Dara Torres is worked on by her trainers before swimming at the Texas Senior Circuit Long Course Meet #3 at Texas A&M University Student Recreation Center Natatorium on May 20, 2012 in College Station, Texas.

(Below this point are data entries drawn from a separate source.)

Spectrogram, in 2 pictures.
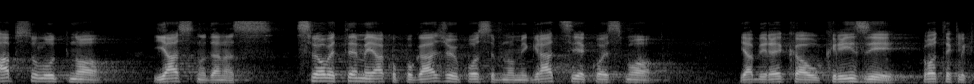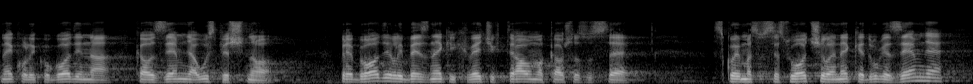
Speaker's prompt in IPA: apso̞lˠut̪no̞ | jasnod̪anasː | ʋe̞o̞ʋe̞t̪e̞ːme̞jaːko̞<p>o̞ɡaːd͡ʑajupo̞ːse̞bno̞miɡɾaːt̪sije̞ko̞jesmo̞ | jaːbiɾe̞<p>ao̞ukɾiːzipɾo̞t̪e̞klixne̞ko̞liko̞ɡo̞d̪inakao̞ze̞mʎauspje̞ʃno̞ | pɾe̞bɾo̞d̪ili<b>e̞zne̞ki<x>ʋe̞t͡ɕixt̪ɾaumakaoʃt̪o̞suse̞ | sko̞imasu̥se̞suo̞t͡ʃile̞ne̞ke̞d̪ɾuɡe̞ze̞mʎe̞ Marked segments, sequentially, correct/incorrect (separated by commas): correct, incorrect, correct, correct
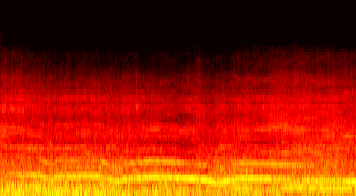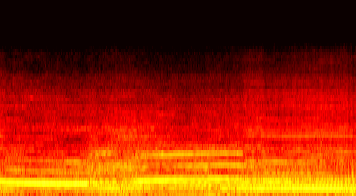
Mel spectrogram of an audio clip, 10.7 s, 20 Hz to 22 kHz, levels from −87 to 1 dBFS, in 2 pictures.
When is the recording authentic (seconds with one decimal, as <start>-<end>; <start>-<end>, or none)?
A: 0.0-2.0; 4.4-5.0; 8.9-10.7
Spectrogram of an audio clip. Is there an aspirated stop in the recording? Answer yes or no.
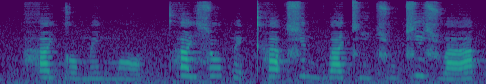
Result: yes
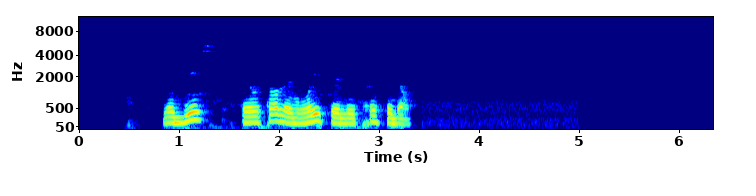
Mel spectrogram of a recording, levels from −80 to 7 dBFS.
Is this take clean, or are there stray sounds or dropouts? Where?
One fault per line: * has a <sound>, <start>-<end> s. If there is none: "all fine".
all fine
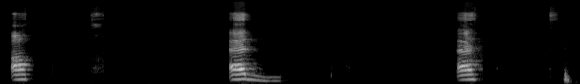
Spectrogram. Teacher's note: جميعها تخرج من طرف اللسان مع أصول الثنايا العليا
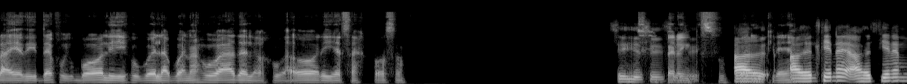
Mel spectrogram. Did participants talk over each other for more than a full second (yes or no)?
yes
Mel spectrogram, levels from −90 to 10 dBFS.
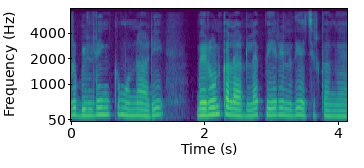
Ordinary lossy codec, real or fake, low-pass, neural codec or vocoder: none; fake; 7.2 kHz; autoencoder, 48 kHz, 128 numbers a frame, DAC-VAE, trained on Japanese speech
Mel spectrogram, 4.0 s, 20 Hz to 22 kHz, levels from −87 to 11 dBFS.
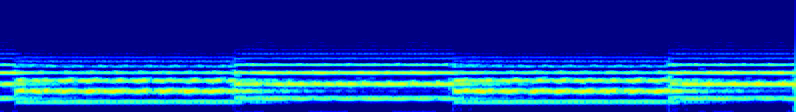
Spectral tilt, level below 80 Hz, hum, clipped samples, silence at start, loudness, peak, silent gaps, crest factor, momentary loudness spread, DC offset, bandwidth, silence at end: -3.5 dB/octave; -84 dBFS; none; under 0.1%; 0 s; -26 LUFS; -16 dBFS; none; 12 dB; 2 LU; under 0.1%; 3.8 kHz; 0 s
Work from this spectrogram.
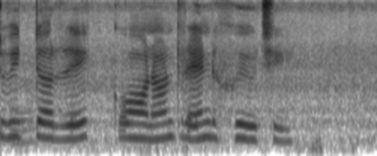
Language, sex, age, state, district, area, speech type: Odia, female, 18-30, Odisha, Jagatsinghpur, urban, read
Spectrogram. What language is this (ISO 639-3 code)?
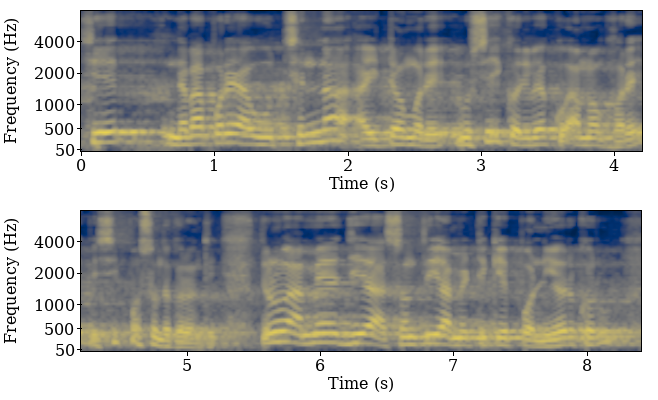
ori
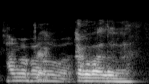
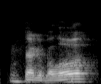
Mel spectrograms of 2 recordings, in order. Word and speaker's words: Tagovailoa: Tagovailoa. Tagovailoa. Do you guys practice that? Because it doesn't seem like that's how you say it.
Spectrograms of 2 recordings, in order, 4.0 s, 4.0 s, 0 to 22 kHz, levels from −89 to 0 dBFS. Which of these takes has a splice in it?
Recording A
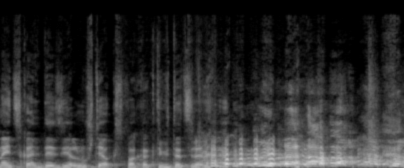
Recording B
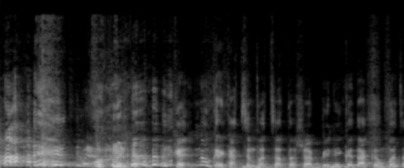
B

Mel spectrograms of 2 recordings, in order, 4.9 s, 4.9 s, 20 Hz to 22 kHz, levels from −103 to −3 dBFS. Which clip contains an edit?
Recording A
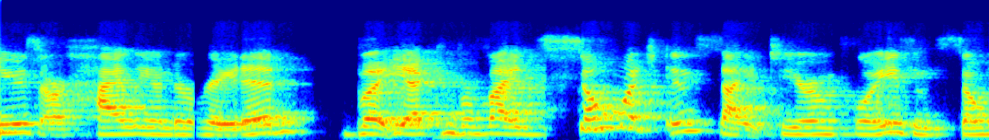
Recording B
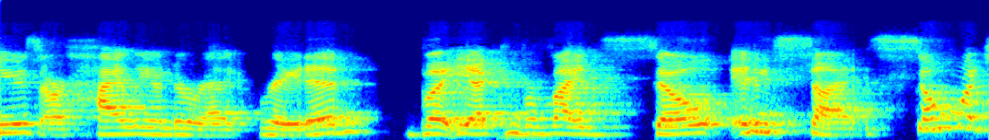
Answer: A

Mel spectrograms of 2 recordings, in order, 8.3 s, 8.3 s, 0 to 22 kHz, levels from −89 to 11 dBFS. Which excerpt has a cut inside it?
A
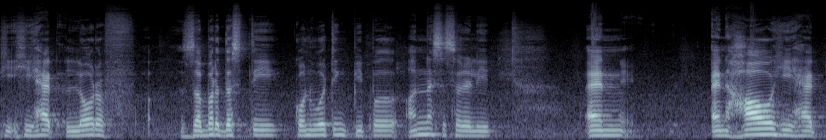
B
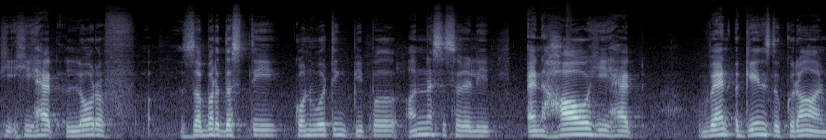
B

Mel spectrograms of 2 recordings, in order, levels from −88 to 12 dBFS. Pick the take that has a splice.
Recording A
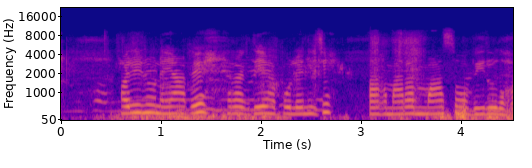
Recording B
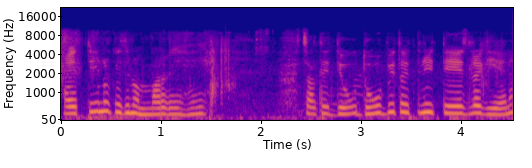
A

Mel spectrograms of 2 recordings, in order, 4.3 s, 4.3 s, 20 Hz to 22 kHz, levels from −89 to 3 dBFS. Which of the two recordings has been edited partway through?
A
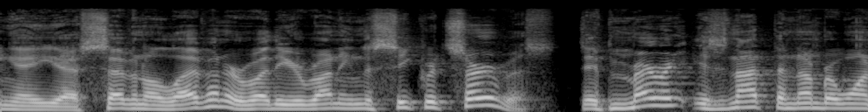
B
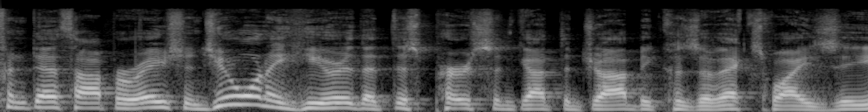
A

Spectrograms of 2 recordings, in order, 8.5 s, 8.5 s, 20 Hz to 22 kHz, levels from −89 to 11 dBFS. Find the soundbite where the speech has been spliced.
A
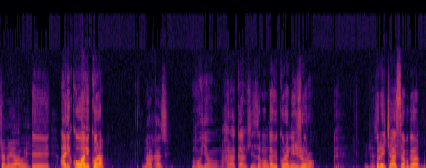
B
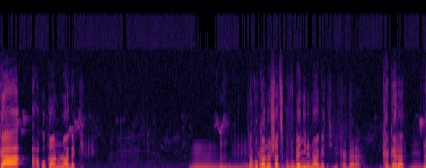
A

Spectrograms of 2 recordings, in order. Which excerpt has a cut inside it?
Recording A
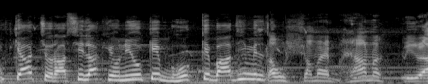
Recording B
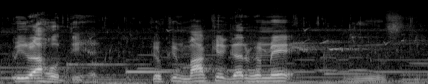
A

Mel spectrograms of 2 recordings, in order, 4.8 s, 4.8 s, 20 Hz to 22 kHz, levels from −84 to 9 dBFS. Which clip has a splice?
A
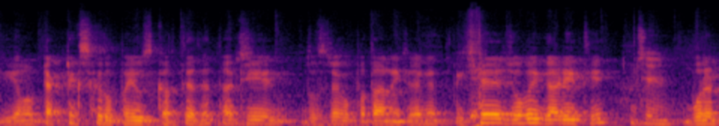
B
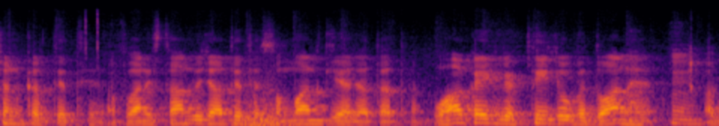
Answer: B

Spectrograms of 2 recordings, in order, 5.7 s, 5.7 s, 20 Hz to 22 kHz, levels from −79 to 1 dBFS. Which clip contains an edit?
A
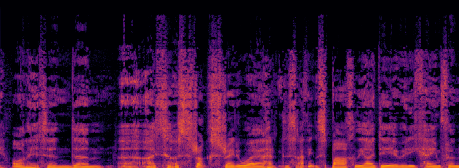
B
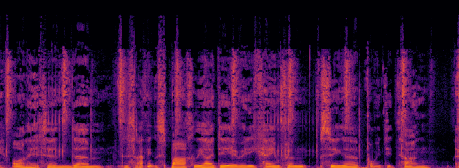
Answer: B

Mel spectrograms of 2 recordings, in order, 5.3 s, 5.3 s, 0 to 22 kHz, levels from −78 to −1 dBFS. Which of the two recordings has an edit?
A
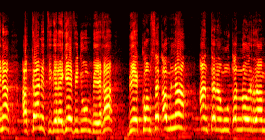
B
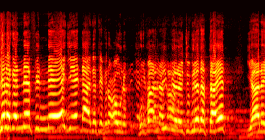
B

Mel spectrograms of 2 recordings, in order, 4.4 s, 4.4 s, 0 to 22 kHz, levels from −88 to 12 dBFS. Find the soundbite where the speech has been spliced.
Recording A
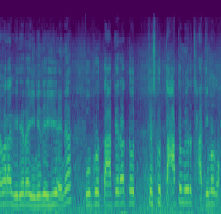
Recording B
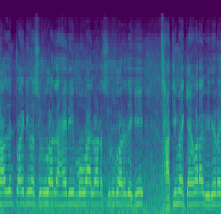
A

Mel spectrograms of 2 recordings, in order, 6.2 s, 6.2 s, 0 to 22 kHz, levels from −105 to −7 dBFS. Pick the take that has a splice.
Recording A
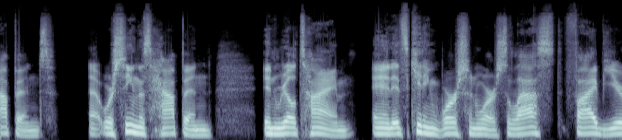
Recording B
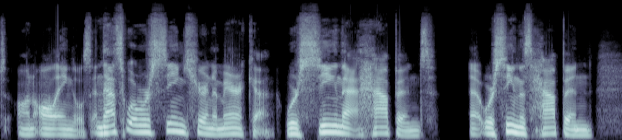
B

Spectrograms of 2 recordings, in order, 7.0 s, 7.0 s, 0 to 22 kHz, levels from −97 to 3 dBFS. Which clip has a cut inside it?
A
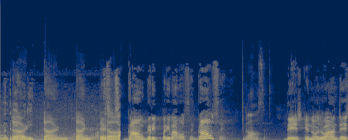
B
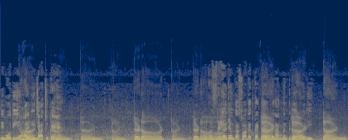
A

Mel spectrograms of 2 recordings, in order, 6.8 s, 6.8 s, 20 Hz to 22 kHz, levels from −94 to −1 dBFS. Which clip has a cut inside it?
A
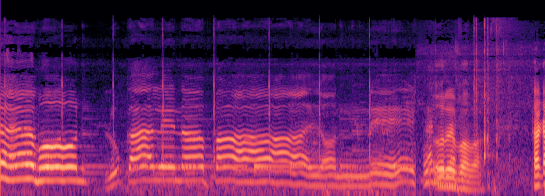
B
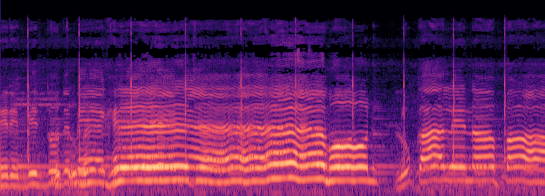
A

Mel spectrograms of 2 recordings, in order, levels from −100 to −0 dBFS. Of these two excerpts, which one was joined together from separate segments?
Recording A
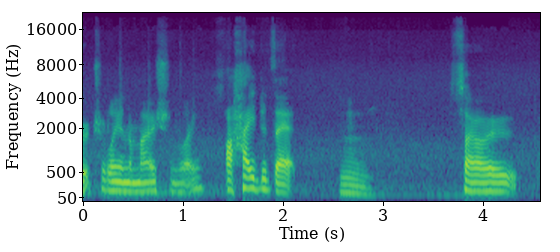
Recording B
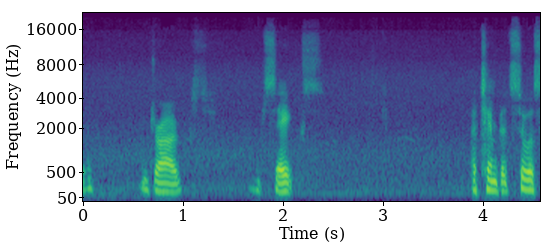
A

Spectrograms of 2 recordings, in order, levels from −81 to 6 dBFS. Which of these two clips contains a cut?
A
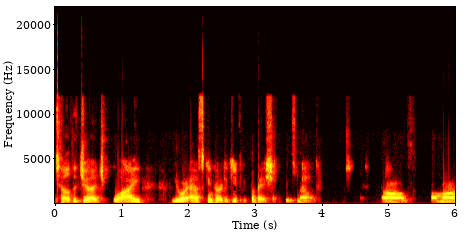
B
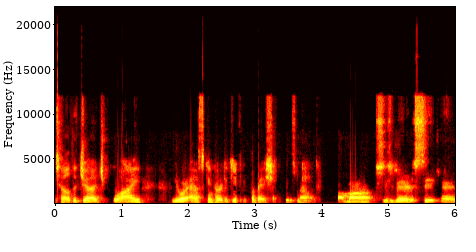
B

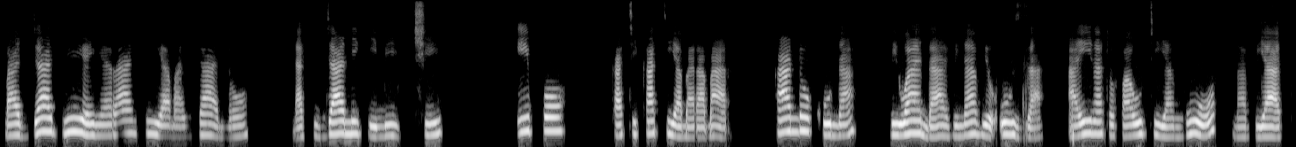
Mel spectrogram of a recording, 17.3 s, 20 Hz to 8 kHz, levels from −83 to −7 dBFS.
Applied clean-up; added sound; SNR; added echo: none; none; none; none.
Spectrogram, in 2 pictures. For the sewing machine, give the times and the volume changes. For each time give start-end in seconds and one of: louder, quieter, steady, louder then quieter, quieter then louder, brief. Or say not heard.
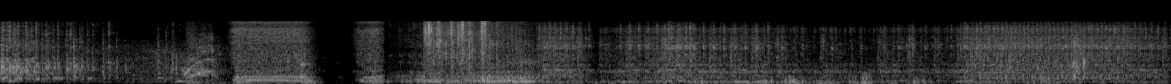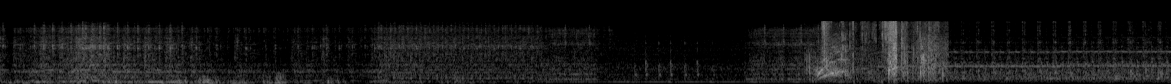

Torres finished first in her Womens 50 LC Meter Freestyle prelim with a time of 25.78. (Photo by Bob Levey/Getty Images)
By Phil Minshull, Special to Universal Sports
The superlatives start piling up when you start to describe Dara Torres, which is only part of the wonder because she is still potentially capable of adding to them.
At 45, and the mother of a 6-year-old daughter, she is bidding to become the first American to make six Olympic swim teams; that’s an impressive statistic on its own but even more stunning when you consider that she also stood out the 1996 and 2004 Games.
Torres made her Olympic debut in 1984 as a 17-year-old, earning a gold medal as part of the Team USA 4x100m relay team.
Remember, this was an era when there were two Germanys, one Soviet Union, and the Cold War was still going strong with the Soviet Bloc boycott of the Los Angeles Games.
She has since gone on to amass 12 Olympic medals of all hues, including further victories in the 4x100m relay in 1992 and 2000 and also a 4x100m medley relay gold in Sydney 12 years ago.
Her Games tally is a record for women swimmers, an honor she co-owns with her one-time Team USA relay colleague Jenny Thompson, and only the Soviet gymnast Larisa Latynina has got more medals among from female Olympians across all sports.
This time around, Torres is just focusing on the 50m freestyle, what has become her signature event in the last decade and the one in which she almost fulfilled her ambition of getting an individual gold medal four years ago.
Torres swam a still-standing American record holder of 24.07 in Beijing but just denied the crowning accolade of her career when she finished just 1-100th behind the German winner Britta Steffen, a swimmer almost 17 years her junior who went on to set the current world record of 23.73 at the 2009 World Championships.
However, Torres has got well-accustomed to the age-related comparisons between herself and her rivals.
Most of the other 164 entries in the 50m freestyle at next week’s U.S. Olympic Trials in Omaha are more than half her age.
Nevertheless, Californian native who is now based in Florida and who has been preparing for the Trials in Coral Springs, is still a good outside bet to get one of the two places on the Olympic team.
She may be seeded eighth but, obviously, is hugely experienced at knowing how to bring best game to the table.
However, she has had three knee surgeries as well as a pair of operations on an injured shoulder and hernia since Beijing and she knows that this may be her last roll of the dice as a top-level swimmer.
“It seems like I’m sore every freaking day. You never get a day where you’re like: ‘My whole body just feels really good’,” joked Torres, in a recent interview with the Washington Post.
Torres also revealed that, despite her age-defying performances, she bought her first pair of reading glasses last year and now sports a few gray hairs.
“This has definitely mentally and physically been the most challenging Olympics I’ve ever trained for by far. It’s only been four years since the last one. I don’t know why I’m suddenly feeling the effects of age now, but I am,” she admitted.
However, even if it is her last roll of the dice as a top-level swimmer, it would take a brave gambler to would bet against her being on the plane to London.